For more details and registration please see the course details.

Monday, 5 January 2015

It's impossible to conduct research without software, say 7 out of 10 UK researchers

By Simon Hettrick, Deputy Director. Originally posted in SSI

No one knows how much software is used in research. Look around any lab and you’ll see software – both standard and bespoke – being used by all disciplines and seniorities of researchers. Software is clearly fundamental to research, but we can’t prove this without evidence. And this lack of evidence is the reason why we ran a survey of researchers at 15 Russell Group universities to find out about their software use and background.

Headline figures

  • 92% of academics use research software
  • 69% say that their research would not be practical without it
  • 56% develop their own software (worryingly, 21% of those have no training in software development
  • 70% of male researchers develop their own software, and only 30% of female researchers do so

Friday, 2 January 2015

Brazil: A place for Science and Friendship

It's really difficult to break stereotypes, especially for developing countries, like Brazil.

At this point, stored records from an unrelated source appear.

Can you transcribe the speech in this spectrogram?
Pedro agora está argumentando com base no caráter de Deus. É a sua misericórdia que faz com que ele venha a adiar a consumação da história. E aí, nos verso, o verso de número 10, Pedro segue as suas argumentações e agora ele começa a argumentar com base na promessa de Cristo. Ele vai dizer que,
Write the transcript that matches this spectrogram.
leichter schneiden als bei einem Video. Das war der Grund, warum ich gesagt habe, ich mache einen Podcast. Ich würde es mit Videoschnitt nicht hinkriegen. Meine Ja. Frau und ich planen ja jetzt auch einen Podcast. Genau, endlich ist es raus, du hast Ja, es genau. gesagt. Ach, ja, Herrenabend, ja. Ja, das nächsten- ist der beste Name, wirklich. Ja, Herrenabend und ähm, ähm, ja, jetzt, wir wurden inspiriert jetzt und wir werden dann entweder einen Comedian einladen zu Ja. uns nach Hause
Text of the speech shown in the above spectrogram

If you mention its name around the world they are immediately associated with: sports, music, beaches, rum and "País do Carnaval". If you ask to someone in the streets of Germany or China about personalities from Brazil, they will mention Pelé. Breaking stereotypes is a task for years or centuries but we are going in the right direction.

Hotel Ferradura/ Ferradura Resort
Last December I attended to the 2nd Proteomics Meeting of the Brazilian Proteomics Society jointly with the 2nd Pan American HUPO Meeting in Hotel Ferradura/ Ferradura Resort, Búzios, Rio de Janeiro State, Brazil. The venue was gorgeous, mountains close to a small bay that offers calm, clear waters and the open sea. We arrived after 2 hours by car from Rio international airport. My plans, give a talk about PRIDE and ProteomeXchange but more than that, my talk was about "if we really need to share our proteomics data".  

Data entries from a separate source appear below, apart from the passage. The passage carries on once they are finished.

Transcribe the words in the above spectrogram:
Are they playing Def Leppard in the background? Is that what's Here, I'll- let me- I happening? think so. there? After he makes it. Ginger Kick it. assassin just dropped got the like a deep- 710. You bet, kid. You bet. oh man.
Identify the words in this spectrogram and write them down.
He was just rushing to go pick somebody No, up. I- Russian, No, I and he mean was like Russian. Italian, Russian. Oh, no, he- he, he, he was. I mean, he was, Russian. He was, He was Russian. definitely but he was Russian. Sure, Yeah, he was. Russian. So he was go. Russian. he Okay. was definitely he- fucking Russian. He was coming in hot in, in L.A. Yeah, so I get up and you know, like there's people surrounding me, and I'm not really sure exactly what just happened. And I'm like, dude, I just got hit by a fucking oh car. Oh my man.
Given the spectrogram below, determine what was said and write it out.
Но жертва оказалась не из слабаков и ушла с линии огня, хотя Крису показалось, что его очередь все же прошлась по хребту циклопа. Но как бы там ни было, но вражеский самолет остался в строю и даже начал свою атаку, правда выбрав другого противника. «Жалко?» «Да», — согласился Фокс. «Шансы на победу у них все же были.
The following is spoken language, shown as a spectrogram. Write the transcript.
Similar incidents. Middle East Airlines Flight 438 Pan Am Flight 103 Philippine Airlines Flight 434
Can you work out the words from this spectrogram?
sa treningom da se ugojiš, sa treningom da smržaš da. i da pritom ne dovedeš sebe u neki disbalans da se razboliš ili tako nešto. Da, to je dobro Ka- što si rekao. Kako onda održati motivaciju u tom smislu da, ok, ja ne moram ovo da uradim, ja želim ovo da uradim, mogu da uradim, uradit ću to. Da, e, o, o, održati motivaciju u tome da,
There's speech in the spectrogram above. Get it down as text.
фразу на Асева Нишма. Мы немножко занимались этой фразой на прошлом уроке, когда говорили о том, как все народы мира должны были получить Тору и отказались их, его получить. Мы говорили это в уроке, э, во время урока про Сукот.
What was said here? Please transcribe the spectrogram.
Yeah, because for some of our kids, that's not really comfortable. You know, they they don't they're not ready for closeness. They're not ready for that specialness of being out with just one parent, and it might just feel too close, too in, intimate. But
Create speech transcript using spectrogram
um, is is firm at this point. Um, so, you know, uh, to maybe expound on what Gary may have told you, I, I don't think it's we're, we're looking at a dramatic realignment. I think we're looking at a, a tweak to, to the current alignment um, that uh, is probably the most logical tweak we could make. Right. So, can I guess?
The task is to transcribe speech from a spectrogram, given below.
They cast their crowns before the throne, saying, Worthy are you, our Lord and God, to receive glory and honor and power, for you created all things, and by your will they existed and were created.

Thursday, 1 January 2015

Trends in Mass Spec Instruments

I'm not doing marketing for any of the mass spec producers. Here a recently statistic I got about the use of different mass spec instruments using the public data in PRIDE Archive. It can help to researcher to eveluate which are the most popular and well-stablished instruments. 

Happy New Year!!!